[TASK DETAILS] Without including any pictures, copy every line below exactly.

GIVEN RECORDS START

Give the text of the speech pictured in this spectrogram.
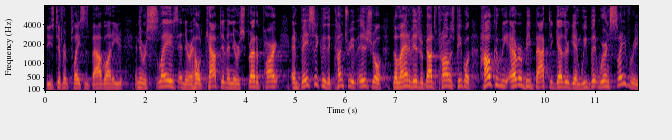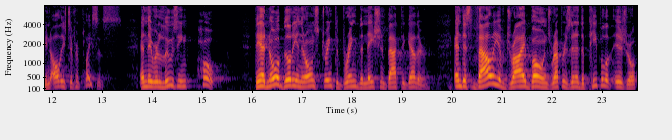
these different places, Babylon, Egypt. And they were slaves and they were held captive and they were spread apart. And basically, the country of Israel, the land of Israel, God's promised people, how could we ever be back together again? We've been, we're in slavery in all these different places. And they were losing hope. They had no ability in their own strength to bring the nation back together. And this valley of dry bones represented the people of Israel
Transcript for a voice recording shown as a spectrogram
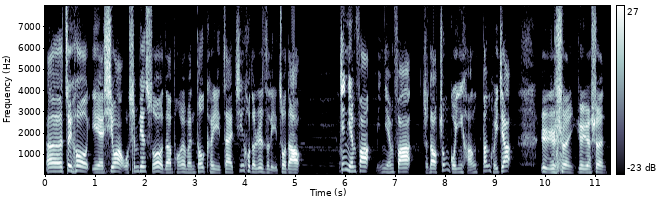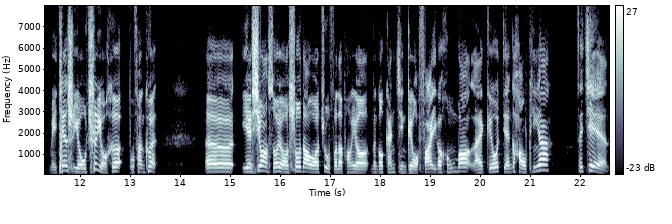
呃，最后也希望我身边所有的朋友们都可以在今后的日子里做到今年发，明年发，直到中国银行搬回家，日日顺，月月顺，每天是有吃有喝，不犯困。呃，也希望所有收到我祝福的朋友能够赶紧给我发一个红包，来给我点个好评啊！再见。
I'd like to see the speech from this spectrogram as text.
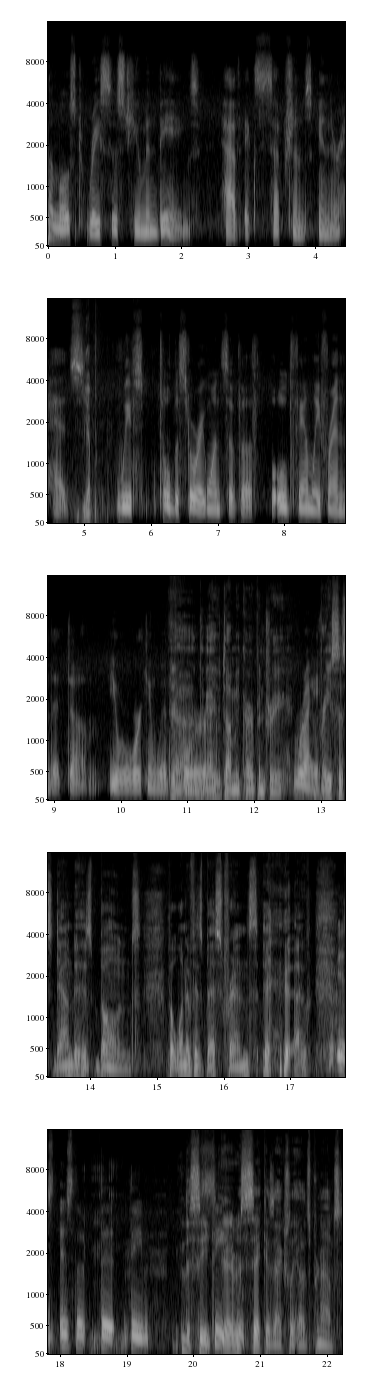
the most racist human beings have exceptions in their heads. Yep. We've told the story once of a old family friend that um, you were working with Uh, for the guy who taught me carpentry. Right. Racist down to his bones. But one of his best friends, I- is is the the the the Sikh, Sikh. uh, Sikh is actually how it's pronounced.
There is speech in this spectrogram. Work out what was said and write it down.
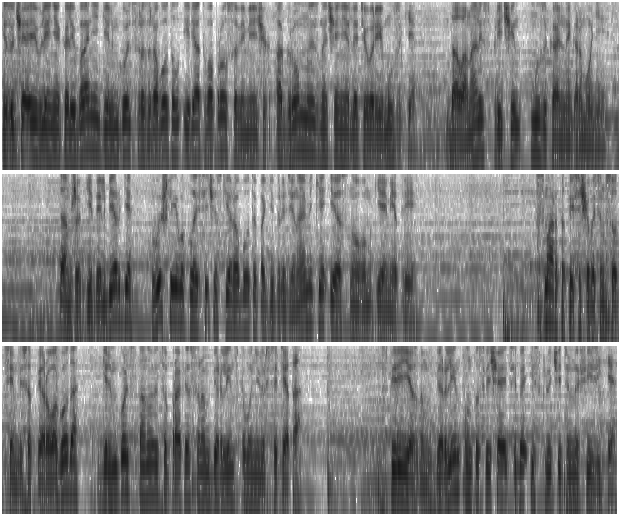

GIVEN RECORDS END

[SOLUTION TO THE PROBLEM]
Give the text of the speech pictured in this spectrogram.
these different places, Babylon, Egypt. And they were slaves and they were held captive and they were spread apart. And basically, the country of Israel, the land of Israel, God's promised people, how could we ever be back together again? We've been, we're in slavery in all these different places. And they were losing hope. They had no ability in their own strength to bring the nation back together. And this valley of dry bones represented the people of Israel
Transcript for a voice recording shown as a spectrogram
呃，最后也希望我身边所有的朋友们都可以在今后的日子里做到今年发，明年发，直到中国银行搬回家，日日顺，月月顺，每天是有吃有喝，不犯困。呃，也希望所有收到我祝福的朋友能够赶紧给我发一个红包，来给我点个好评啊！再见。
I'd like to see the speech from this spectrogram as text.
the most racist human beings have exceptions in their heads. Yep. We've told the story once of a old family friend that um, you were working with Uh, for the guy who taught me carpentry. Right. Racist down to his bones. But one of his best friends, I- is is the the the the Sikh, Sikh. uh, Sikh is actually how it's pronounced.
There is speech in this spectrogram. Work out what was said and write it down.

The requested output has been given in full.